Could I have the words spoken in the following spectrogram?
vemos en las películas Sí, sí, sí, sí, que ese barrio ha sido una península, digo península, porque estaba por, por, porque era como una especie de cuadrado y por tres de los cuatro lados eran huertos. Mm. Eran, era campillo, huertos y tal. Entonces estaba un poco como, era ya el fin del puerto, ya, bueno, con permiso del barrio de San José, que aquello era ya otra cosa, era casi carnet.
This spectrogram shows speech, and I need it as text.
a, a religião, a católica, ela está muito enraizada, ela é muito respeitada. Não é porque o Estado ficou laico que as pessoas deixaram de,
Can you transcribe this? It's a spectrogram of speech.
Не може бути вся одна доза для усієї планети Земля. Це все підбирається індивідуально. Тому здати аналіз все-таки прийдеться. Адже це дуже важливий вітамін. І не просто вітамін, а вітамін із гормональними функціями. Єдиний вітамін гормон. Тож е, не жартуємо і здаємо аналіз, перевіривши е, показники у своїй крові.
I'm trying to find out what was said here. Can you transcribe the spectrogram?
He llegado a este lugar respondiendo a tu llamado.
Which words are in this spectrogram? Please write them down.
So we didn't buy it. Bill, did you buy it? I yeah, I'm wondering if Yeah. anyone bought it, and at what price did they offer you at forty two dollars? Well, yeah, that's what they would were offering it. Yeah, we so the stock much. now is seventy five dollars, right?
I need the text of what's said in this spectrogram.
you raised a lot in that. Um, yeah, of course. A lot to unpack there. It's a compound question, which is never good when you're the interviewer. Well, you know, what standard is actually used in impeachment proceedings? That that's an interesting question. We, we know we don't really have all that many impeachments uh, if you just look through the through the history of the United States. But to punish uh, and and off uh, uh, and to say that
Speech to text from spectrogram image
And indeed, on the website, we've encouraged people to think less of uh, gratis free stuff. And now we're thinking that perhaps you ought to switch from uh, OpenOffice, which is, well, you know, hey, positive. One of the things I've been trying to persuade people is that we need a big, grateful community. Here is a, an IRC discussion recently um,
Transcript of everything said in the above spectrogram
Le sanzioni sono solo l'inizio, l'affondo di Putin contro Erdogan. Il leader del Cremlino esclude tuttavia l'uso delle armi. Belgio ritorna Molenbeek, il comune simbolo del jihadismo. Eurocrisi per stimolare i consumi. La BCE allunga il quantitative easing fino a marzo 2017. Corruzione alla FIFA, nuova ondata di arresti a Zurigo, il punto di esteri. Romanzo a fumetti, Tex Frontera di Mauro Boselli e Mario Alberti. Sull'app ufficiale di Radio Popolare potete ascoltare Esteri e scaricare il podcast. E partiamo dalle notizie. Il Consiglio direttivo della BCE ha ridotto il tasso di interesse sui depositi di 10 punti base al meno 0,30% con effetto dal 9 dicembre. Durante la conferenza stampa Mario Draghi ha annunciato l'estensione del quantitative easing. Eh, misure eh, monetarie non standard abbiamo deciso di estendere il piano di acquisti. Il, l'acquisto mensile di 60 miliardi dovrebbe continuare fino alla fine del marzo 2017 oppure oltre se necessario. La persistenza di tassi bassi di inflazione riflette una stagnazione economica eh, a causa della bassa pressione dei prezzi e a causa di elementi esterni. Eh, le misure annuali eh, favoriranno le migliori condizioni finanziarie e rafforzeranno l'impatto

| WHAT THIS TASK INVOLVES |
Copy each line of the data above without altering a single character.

| FINISHED TASK |
Could I have the words spoken in the following spectrogram?
vemos en las películas Sí, sí, sí, sí, que ese barrio ha sido una península, digo península, porque estaba por, por, porque era como una especie de cuadrado y por tres de los cuatro lados eran huertos. Mm. Eran, era campillo, huertos y tal. Entonces estaba un poco como, era ya el fin del puerto, ya, bueno, con permiso del barrio de San José, que aquello era ya otra cosa, era casi carnet.
This spectrogram shows speech, and I need it as text.
a, a religião, a católica, ela está muito enraizada, ela é muito respeitada. Não é porque o Estado ficou laico que as pessoas deixaram de,
Can you transcribe this? It's a spectrogram of speech.
Не може бути вся одна доза для усієї планети Земля. Це все підбирається індивідуально. Тому здати аналіз все-таки прийдеться. Адже це дуже важливий вітамін. І не просто вітамін, а вітамін із гормональними функціями. Єдиний вітамін гормон. Тож е, не жартуємо і здаємо аналіз, перевіривши е, показники у своїй крові.
I'm trying to find out what was said here. Can you transcribe the spectrogram?
He llegado a este lugar respondiendo a tu llamado.
Which words are in this spectrogram? Please write them down.
So we didn't buy it. Bill, did you buy it? I yeah, I'm wondering if Yeah. anyone bought it, and at what price did they offer you at forty two dollars? Well, yeah, that's what they would were offering it. Yeah, we so the stock much. now is seventy five dollars, right?
I need the text of what's said in this spectrogram.
you raised a lot in that. Um, yeah, of course. A lot to unpack there. It's a compound question, which is never good when you're the interviewer. Well, you know, what standard is actually used in impeachment proceedings? That that's an interesting question. We, we know we don't really have all that many impeachments uh, if you just look through the through the history of the United States. But to punish uh, and and off uh, uh, and to say that
Speech to text from spectrogram image
And indeed, on the website, we've encouraged people to think less of uh, gratis free stuff. And now we're thinking that perhaps you ought to switch from uh, OpenOffice, which is, well, you know, hey, positive. One of the things I've been trying to persuade people is that we need a big, grateful community. Here is a, an IRC discussion recently um,
Transcript of everything said in the above spectrogram
Le sanzioni sono solo l'inizio, l'affondo di Putin contro Erdogan. Il leader del Cremlino esclude tuttavia l'uso delle armi. Belgio ritorna Molenbeek, il comune simbolo del jihadismo. Eurocrisi per stimolare i consumi. La BCE allunga il quantitative easing fino a marzo 2017. Corruzione alla FIFA, nuova ondata di arresti a Zurigo, il punto di esteri. Romanzo a fumetti, Tex Frontera di Mauro Boselli e Mario Alberti. Sull'app ufficiale di Radio Popolare potete ascoltare Esteri e scaricare il podcast. E partiamo dalle notizie. Il Consiglio direttivo della BCE ha ridotto il tasso di interesse sui depositi di 10 punti base al meno 0,30% con effetto dal 9 dicembre. Durante la conferenza stampa Mario Draghi ha annunciato l'estensione del quantitative easing. Eh, misure eh, monetarie non standard abbiamo deciso di estendere il piano di acquisti. Il, l'acquisto mensile di 60 miliardi dovrebbe continuare fino alla fine del marzo 2017 oppure oltre se necessario. La persistenza di tassi bassi di inflazione riflette una stagnazione economica eh, a causa della bassa pressione dei prezzi e a causa di elementi esterni. Eh, le misure annuali eh, favoriranno le migliori condizioni finanziarie e rafforzeranno l'impatto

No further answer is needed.